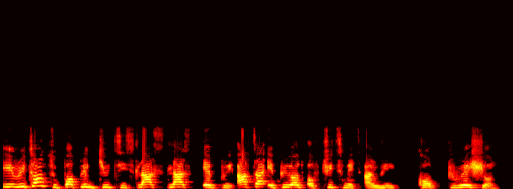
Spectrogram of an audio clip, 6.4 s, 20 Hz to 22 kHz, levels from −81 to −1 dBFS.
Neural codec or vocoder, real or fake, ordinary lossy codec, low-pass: none; real; none; 7.2 kHz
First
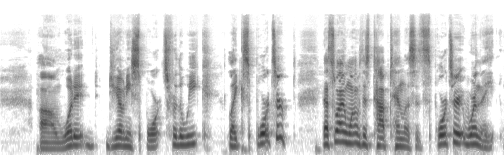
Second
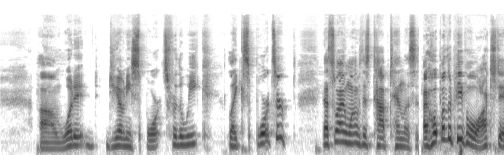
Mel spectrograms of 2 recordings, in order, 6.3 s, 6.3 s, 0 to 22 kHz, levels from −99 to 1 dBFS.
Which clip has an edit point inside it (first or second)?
second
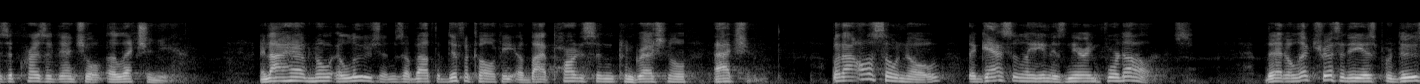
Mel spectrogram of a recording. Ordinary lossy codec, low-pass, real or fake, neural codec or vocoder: AAC, 48 kbps; 7.2 kHz; fake; codec, 16 kHz in and 24 kHz out, 1.1 kbps, FireRedTTS-2 codec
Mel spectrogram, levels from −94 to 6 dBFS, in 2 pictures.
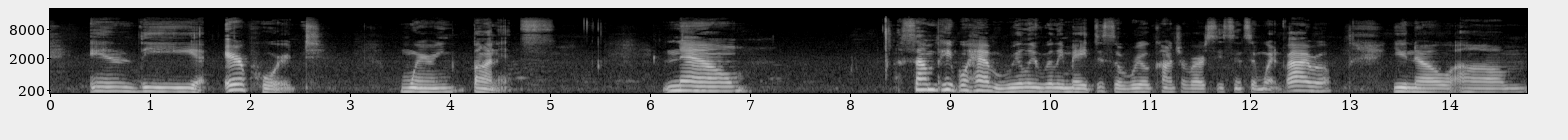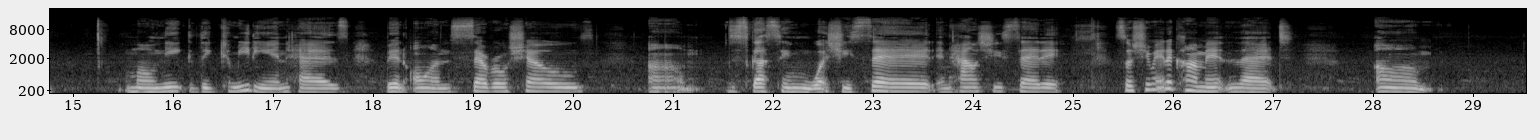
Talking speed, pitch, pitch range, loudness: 100 wpm, 180 Hz, 165-215 Hz, -24 LUFS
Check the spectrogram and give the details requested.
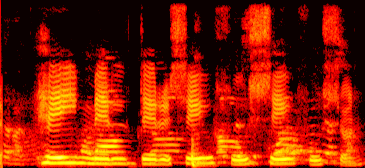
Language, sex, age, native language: Icelandic, female, 50-59, Icelandic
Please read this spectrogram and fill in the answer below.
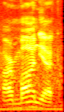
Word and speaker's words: Armagnac: that's how I that's how you say it armanac barrels Brew number 11 so there are now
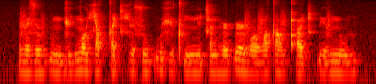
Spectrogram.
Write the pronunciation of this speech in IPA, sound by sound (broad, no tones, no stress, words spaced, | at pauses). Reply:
vɛzɵv ɓunɡʲoʎ ŋ͡mɔçʌd tˤʌcçɵsu ɓuxʲotʼiɲʌc ʌnɦə˞ ɓə˞ vɔvʌtˤovqʼuc ɓɪv nuʎ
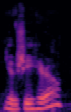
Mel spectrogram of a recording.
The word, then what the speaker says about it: Yoshihiro: Yoshihiro. As far as I know. Yeah, Yoshihiro.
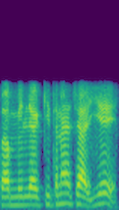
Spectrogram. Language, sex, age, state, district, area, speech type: Hindi, male, 30-45, Uttar Pradesh, Ghazipur, rural, conversation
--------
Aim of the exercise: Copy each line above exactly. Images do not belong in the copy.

Task result:
Spectrogram of an audio clip, 6.4 s, 20 Hz to 22 kHz, levels from −81 to −1 dBFS.
Neural codec or vocoder, real or fake, ordinary lossy codec, low-pass: none; real; none; 7.2 kHz
First
Second
Mel spectrograms of 2 recordings, in order, 6.3 s, 6.3 s, 0 to 22 kHz, levels from −99 to 1 dBFS.
Which clip has an edit point inside it (first or second)?
second
Mel spectrogram of a recording. Ordinary lossy codec, low-pass, real or fake, neural codec or vocoder: AAC, 48 kbps; 7.2 kHz; fake; codec, 16 kHz in and 24 kHz out, 1.1 kbps, FireRedTTS-2 codec
Mel spectrogram, levels from −94 to 6 dBFS, in 2 pictures.
Talking speed, pitch, pitch range, loudness: 100 wpm, 180 Hz, 165-215 Hz, -24 LUFS
Check the spectrogram and give the details requested.
Language, sex, age, native language: Icelandic, female, 50-59, Icelandic
Please read this spectrogram and fill in the answer below.
Word and speaker's words: Armagnac: that's how I that's how you say it armanac barrels Brew number 11 so there are now
Spectrogram.
Write the pronunciation of this speech in IPA, sound by sound (broad, no tones, no stress, words spaced, | at pauses). Reply:
vɛzɵv ɓunɡʲoʎ ŋ͡mɔçʌd tˤʌcçɵsu ɓuxʲotʼiɲʌc ʌnɦə˞ ɓə˞ vɔvʌtˤovqʼuc ɓɪv nuʎ
Mel spectrogram of a recording.
The word, then what the speaker says about it: Yoshihiro: Yoshihiro. As far as I know. Yeah, Yoshihiro.
Spectrogram. Language, sex, age, state, district, area, speech type: Hindi, male, 30-45, Uttar Pradesh, Ghazipur, rural, conversation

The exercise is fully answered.